Keep score at home! Add new stories to the list as they come out and get knocked down with carefully worded denials by Clinton-affiliated lawyers (as was the so-far perfectly accurate New York Times story on Currie--see Chatterbox for 2/18). Remember that to win, Sabato has to get four out of 10! ... Or maybe his own pontifications were part of that inaccurate 40 percent. (The same way all those ordinary voters who are telling pollsters they think it's OK to lie may be lying to the pollsters about what they think!) ... Of course, even if all the "feeding frenzy" stories turn out to be true, by the time they are proven true the public may already have come to the unshakable conclusion that they're suspect, or the public may be so accustomed to the scandal that it doesn't care. This is the genius behind the "knock it down today, forget about tomorrow" Clinton strategy. ...

Advertisement

DOX KNOX BROX CROX! Chatterbox would love to dismiss the idea that a president's function is to be a "role model," as opposed to simply an effective president. Alas, the evidence keeps coming in that the "role model" effect is real. The latest? This week's study in the Journal of the American Medical Association confirming that mastectomies increased after Nancy Reagan chose to undergo that radical procedure rather than have a less drastic "lumpectomy." Indeed, lumpectomies dropped 25 percent. The conclusion: "medical care can be influenced substantially by the behavior of celebrity role models." And sexual behavior can be influenced substantially by ...
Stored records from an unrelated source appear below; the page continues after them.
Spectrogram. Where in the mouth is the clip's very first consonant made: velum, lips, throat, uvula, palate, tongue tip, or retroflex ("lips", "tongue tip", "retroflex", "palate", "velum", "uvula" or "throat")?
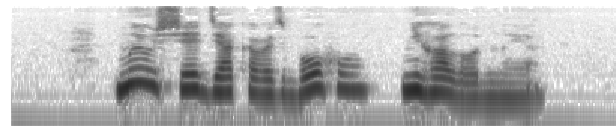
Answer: lips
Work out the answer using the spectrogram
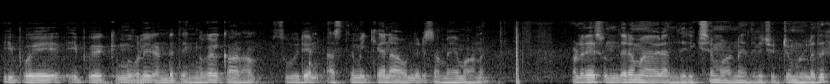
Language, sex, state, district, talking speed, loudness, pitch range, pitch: Malayalam, male, Kerala, Kozhikode, 130 wpm, -23 LUFS, 95-105 Hz, 100 Hz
Which brings us to the CHATTERBOX LEXIS-NEXIS FIND OF THE DAY:

"Let me say that there is a lot of talk about personal responsibility. What we have to do is practice it. There's a lot of talk about valuing family and work and community. What we have to do is value them."

--President Clinton, remarks before the 25th anniversary dinner of the Congressional Black Caucus, Sept. 23, 1995

Chatterbox is already feeling occasional pangs of doubt about all of the above items! ...